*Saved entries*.
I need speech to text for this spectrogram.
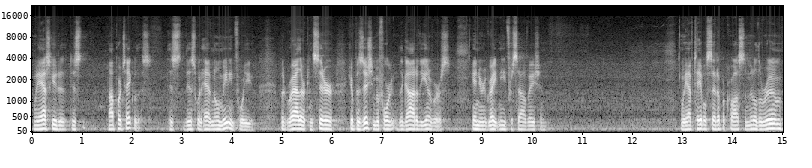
we ask you to just not partake with us. This, this would have no meaning for you, but rather consider your position before the God of the universe and your great need for salvation. We have tables set up across the middle of the room,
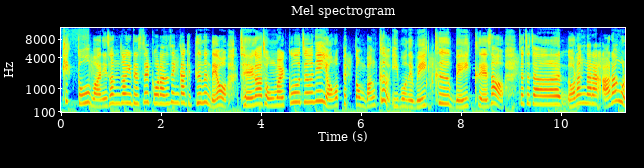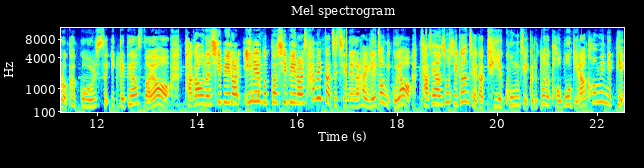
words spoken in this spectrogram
pick도 많이 선정이 됐을 거라는 생각이 드는 데요. 제가 정말 꾸준히 영업했던 만큼 이번에 웨이크 메이크에서 짜자잔 너랑 나랑 아랑으로 갖고 올 수 있게 되었어요. 다가오는 11월 1일부터 11월 3일까지 진행을 할 예정이고요. 자세한 소식은 제가 뒤에 공지 그리고 또는 더보기랑 커뮤니티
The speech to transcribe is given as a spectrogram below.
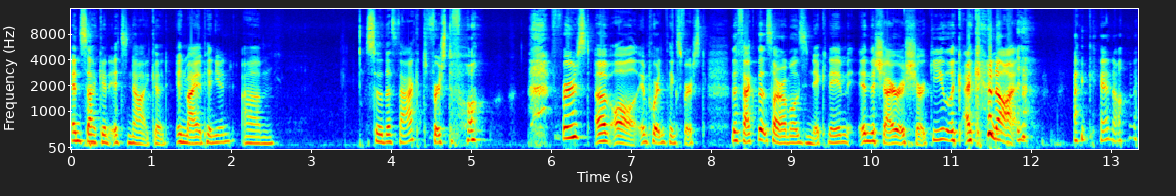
and second, it's not good, in my opinion. Um, so the fact, first of all, first of all, important things first. The fact that Saruman's nickname in the Shire is Sharky, like I cannot, I cannot.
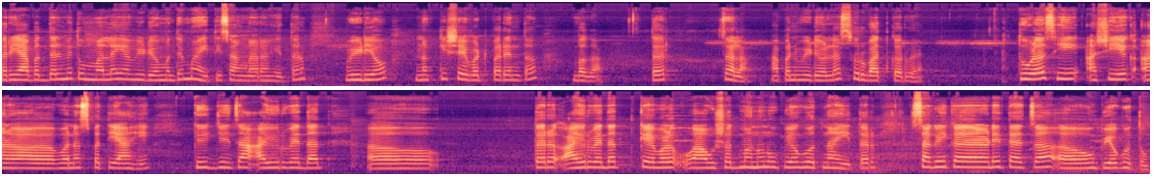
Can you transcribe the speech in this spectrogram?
तर याबद्दल मी तुम्हाला या व्हिडिओमध्ये माहिती सांगणार आहे. तर व्हिडिओ नक्की शेवटपर्यंत बघा. तर चला आपण व्हिडिओला सुरुवात करूया. तुळस ही अशी एक वनस्पती आहे की जिचा आयुर्वेदात तर आयुर्वेदात केवळ औषध म्हणून उपयोग होत नाही तर सगळीकडे त्याचा उपयोग होतो.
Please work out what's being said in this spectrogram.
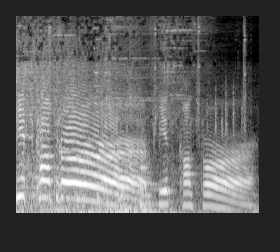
Peace controller! Peace controller!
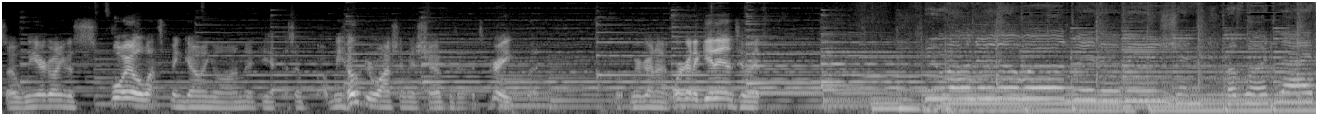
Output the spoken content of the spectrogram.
So we are going to spoil what's been going on. If you, so we hope you're watching this show because it's great, but we're gonna we're gonna get into it. You wander the world with a vision of what life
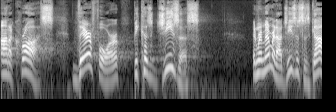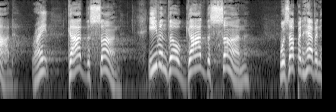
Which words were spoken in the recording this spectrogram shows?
on a cross. Therefore, because Jesus, and remember now, Jesus is God, right? God the Son, even though God the Son was up in heaven,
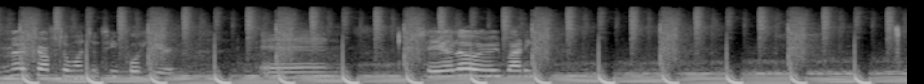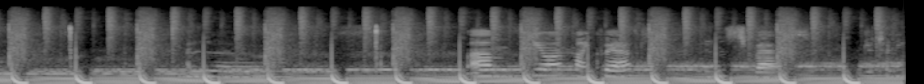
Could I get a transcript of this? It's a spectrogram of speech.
Minecraft 124 here. And say hello, everybody. Hello. Um, here on Minecraft, this is Vax, returning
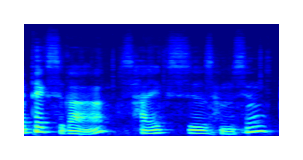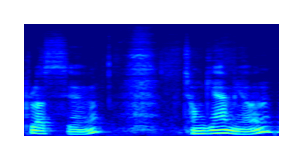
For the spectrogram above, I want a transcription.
fx가 4x 3승 플러스 전개하면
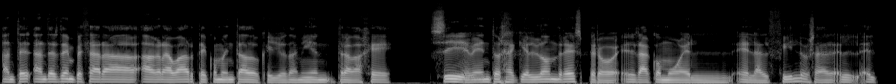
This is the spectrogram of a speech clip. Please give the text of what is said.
Antes, antes de empezar a, grabar, te he comentado que yo también trabajé en eventos aquí en Londres, pero era como el, el alfil, o sea, el, el,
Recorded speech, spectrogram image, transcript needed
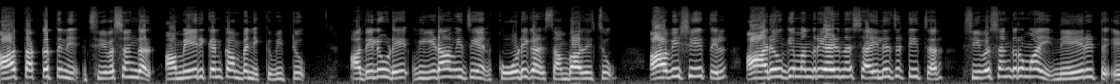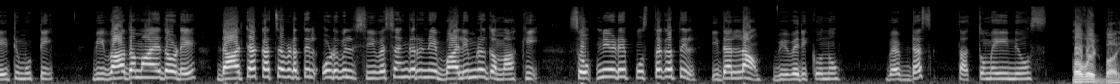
ആ തക്കത്തിന് ശിവശങ്കർ അമേരിക്കൻ കമ്പനിക്ക് വിറ്റു. അതിലൂടെ വീണാ വിജയൻ കോടികൾ സമ്പാദിച്ചു. ആ വിഷയത്തിൽ ആരോഗ്യമന്ത്രിയായിരുന്ന ശൈലജ ടീച്ചർ ശിവശങ്കറുമായി നേരിട്ട് ഏറ്റുമുട്ടി. വിവാദമായതോടെ ഡാറ്റ കച്ചവടത്തിൽ ഒടുവിൽ ശിവശങ്കറിനെ ബലിമൃഗമാക്കി. സ്വപ്നയുടെ പുസ്തകത്തിൽ ഇതെല്ലാം വിവരിക്കുന്നു. വെബ് ഡെസ്ക് തത്തുമൈ news. Powered by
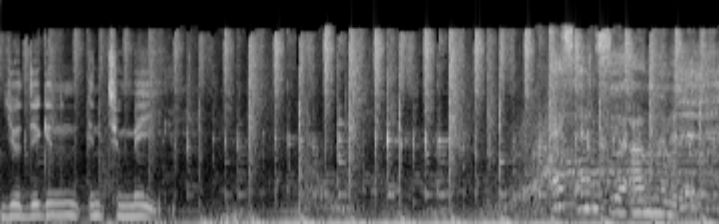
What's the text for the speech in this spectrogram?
You Digging Into Me. FM4 Unlimited.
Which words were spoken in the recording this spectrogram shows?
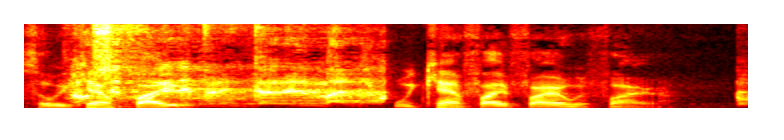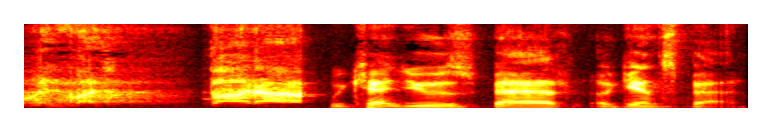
So we can't fight. We can't fight fire with fire. We can't use bad against bad.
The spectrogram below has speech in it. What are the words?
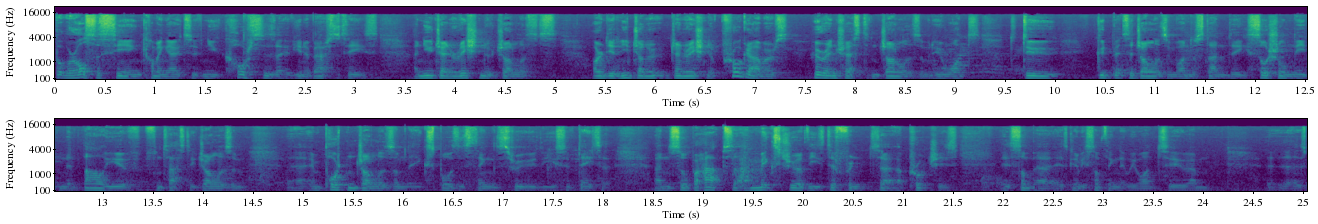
but we're also seeing coming out of new courses out of universities a new generation of journalists or indeed a new gener generation of programmers who are interested in journalism and who want to do good bits of journalism who understand the social need and the value of fantastic journalism, uh, important journalism that exposes things through the use of data. And so perhaps a mixture of these different uh, approaches is, some, uh, is going to be something that we want to, um, as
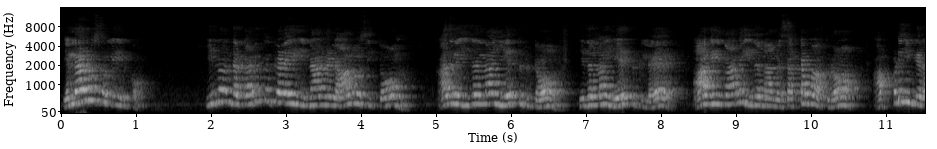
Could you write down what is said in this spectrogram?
எல்லாரும் சொல்லியிருக்கோம். இன்னும் இந்த கருத்துக்களை நாங்கள் ஆலோசித்தோம். அதில் இதெல்லாம் ஏற்றுக்கிட்டோம் இதெல்லாம் ஏற்றுக்கல ஆகையினால இதை நாங்கள் சட்டமாக்குறோம். அப்படிங்கிற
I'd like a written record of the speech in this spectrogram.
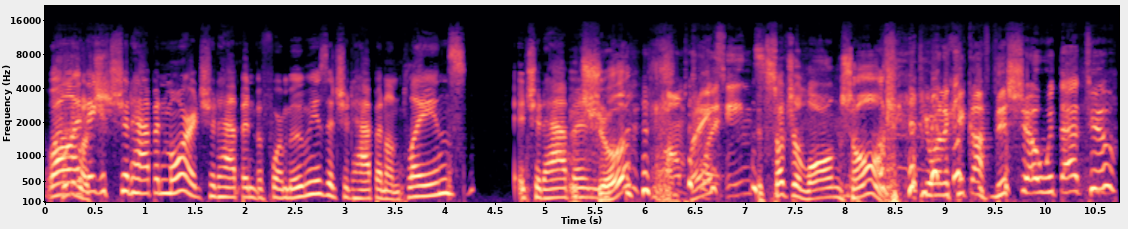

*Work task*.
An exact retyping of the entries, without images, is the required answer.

*Exercise response*.
I need speech to text for this spectrogram.
we ask you to just not partake with us. This, this would have no meaning for you, but rather consider your position before the God of the universe and your great need for salvation. We have tables set up across the middle of the room,
words spoken in this spectrogram
pick도 많이 선정이 됐을 거라는 생각이 드는 데요. 제가 정말 꾸준히 영업했던 만큼 이번에 웨이크 메이크에서 짜자잔 너랑 나랑 아랑으로 갖고 올 수 있게 되었어요. 다가오는 11월 1일부터 11월 3일까지 진행을 할 예정이고요. 자세한 소식은 제가 뒤에 공지 그리고 또는 더보기랑 커뮤니티
The speech to transcribe is given as a spectrogram below.
and second, it's not good, in my opinion. Um, so the fact, first of all, first of all, important things first. The fact that Saruman's nickname in the Shire is Sharky, like I cannot, I cannot.
Can you transcribe the speech in this spectrogram?
तर याबद्दल मी तुम्हाला या व्हिडिओमध्ये माहिती सांगणार आहे. तर व्हिडिओ नक्की शेवटपर्यंत बघा. तर चला आपण व्हिडिओला सुरुवात करूया. तुळस ही अशी एक वनस्पती आहे की जिचा आयुर्वेदात तर आयुर्वेदात केवळ औषध म्हणून उपयोग होत नाही तर सगळीकडे त्याचा उपयोग होतो.
Please work out what's being said in this spectrogram.
Peace controller! Peace controller!
Output the spoken content of the spectrogram.
So we are going to spoil what's been going on. If you, so we hope you're watching this show because it's great, but we're gonna we're gonna get into it. You wander the world with a vision of what life
Which words were spoken in the recording this spectrogram shows?
on a cross. Therefore, because Jesus, and remember now, Jesus is God, right? God the Son, even though God the Son was up in heaven,
Could I get a transcript of this? It's a spectrogram of speech.
Minecraft 124 here. And say hello, everybody. Hello. Um, here on Minecraft, this is Vax, returning
For the spectrogram above, I want a transcription.
fx가 4x 3승 플러스 전개하면
This is the spectrogram of a speech clip. Please give the text of what is said.
Antes, antes de empezar a, grabar, te he comentado que yo también trabajé en eventos aquí en Londres, pero era como el, el alfil, o sea, el, el,
Recorded speech, spectrogram image, transcript needed
ആ തക്കത്തിന് ശിവശങ്കർ അമേരിക്കൻ കമ്പനിക്ക് വിറ്റു. അതിലൂടെ വീണാ വിജയൻ കോടികൾ സമ്പാദിച്ചു. ആ വിഷയത്തിൽ ആരോഗ്യമന്ത്രിയായിരുന്ന ശൈലജ ടീച്ചർ ശിവശങ്കറുമായി നേരിട്ട് ഏറ്റുമുട്ടി. വിവാദമായതോടെ ഡാറ്റ കച്ചവടത്തിൽ ഒടുവിൽ ശിവശങ്കറിനെ ബലിമൃഗമാക്കി. സ്വപ്നയുടെ പുസ്തകത്തിൽ ഇതെല്ലാം വിവരിക്കുന്നു. വെബ് ഡെസ്ക് തത്തുമൈ news. Powered by
What's the text for the speech in this spectrogram?
You Digging Into Me. FM4 Unlimited.
Which words were spoken in the recording this spectrogram shows?
So we can't fight. We can't fight fire with fire. We can't use bad against bad.
The spectrogram below has speech in it. What are the words?
but we're also seeing coming out of new courses out of universities a new generation of journalists or indeed a new gener generation of programmers who are interested in journalism and who want to do good bits of journalism who understand the social need and the value of fantastic journalism, uh, important journalism that exposes things through the use of data. And so perhaps a mixture of these different uh, approaches is, some, uh, is going to be something that we want to, um, as
Could you write down what is said in this spectrogram?
எல்லாரும் சொல்லியிருக்கோம். இன்னும் இந்த கருத்துக்களை நாங்கள் ஆலோசித்தோம். அதில் இதெல்லாம் ஏற்றுக்கிட்டோம் இதெல்லாம் ஏற்றுக்கல ஆகையினால இதை நாங்கள் சட்டமாக்குறோம். அப்படிங்கிற
I'd like a written record of the speech in this spectrogram.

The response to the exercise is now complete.